- Diet is important in maintaining good dental health.
- True. Diet plays a role in the health of teeth and gums.
- False.

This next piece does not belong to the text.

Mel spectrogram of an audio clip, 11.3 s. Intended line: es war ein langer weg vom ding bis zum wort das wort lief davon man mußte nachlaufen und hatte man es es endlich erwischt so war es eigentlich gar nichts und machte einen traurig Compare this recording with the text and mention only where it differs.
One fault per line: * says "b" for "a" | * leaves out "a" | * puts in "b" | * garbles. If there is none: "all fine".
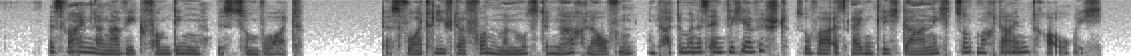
* leaves out "es"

It doesn’t really matter what you eat.
- You should drink the bottled water.
- Chewing ice is good for teeth?
- Citrus foods are good for tooth enamel?
- Drinking carbonated drinks and juices are good for oral health?
Pre-Test and Post-test: Dental Cavities
- What are dental cavities?
- Hole in teeth
- Food particles
- What is another name for dental cavities?
- Tooth decay
- What is plaque?
- Food particles stuck between teeth
- The sticky layer of bacteria in the mouth that coat the teeth
- Gum disease
- What directly causes dental decay?
- Eating foods that break down easily into sugars
- The acid produced by bacteria and sugars in the mouth
- How can you prevent tooth decay?
- Antibacterial Rinses
- Decreased fermentable carbohydrates
- Increases saliva flow
- All of the above
- Is it possible to transmit oral bacteria by sharing the same spoon between the parents or caregiver?
- What is abscess?
- A pocket of pus that’s caused by a bacterial infection
- Dental caries is preventable?
- What factors are involved in the formation of caries?
- All of the above
- Dental cavities usually cause pain?
Pre-test and Post-Test: Dental Cavities Signs and Symptoms
- Is tobacco and drugs bad for teeth and gums?
- You should brush your teeth two times a day with a fluoridated paste?
- A good flow of saliva is necessary to control tooth decay?
- What are the symptoms of tooth decay?
- Tooth sensitivity
- Gray, brown or black spots appearing on your teeth
- Bad bread
- All of the above
- You can outgrow tooth decay?
- People should floss once a week?
- Drugs and tobacco causes no harm to your teeth?
- Chewing tobacco and drugs can make your teeth fall out?
- Chewing tobacco is the best way to quit cigarettes?
- Sensitivity means you have tooth decay/cavities?
Oral Health Brochure
- Dental Cavities are holes or structural damage in teeth.
- It is an infectious, transmissible disease because bacteria that causes cavities can be transmitted
- It results in tooth decay, process that occurs over time
Signs and Symptoms
- Tooth sensitivity
- Mild to sharp pain when eating or drinking something sweet, hold or cold
- Visible holes or pits in your teeth
- Pain when you bite down
- Brown, black or white staining on any surface of a tooth
How to prevent dental cavities?
- Brush with fluoridate toothpaste after eating or drinking
- Rinse mouth with fluoride
- Consider dental sealants
- Drink tap water
- Avoid frequent snacking or sipping
- Eat tooth-healthy foods
- Avoid tobacco, cigarettes, and drugs
- Brush twice a day and replace your toothbrush every 3 months
- Calcium: Milk, yogurt, cheese, broccoli, Brazil nuts, canned fish with bones, almonds
- Fruit, fiber, and veggies: dried fruits such as raisins, dates, fig, bananas, apples, strawberries, Brussel sprouts, peas, peanuts, brain, whole grain cereals, pasta.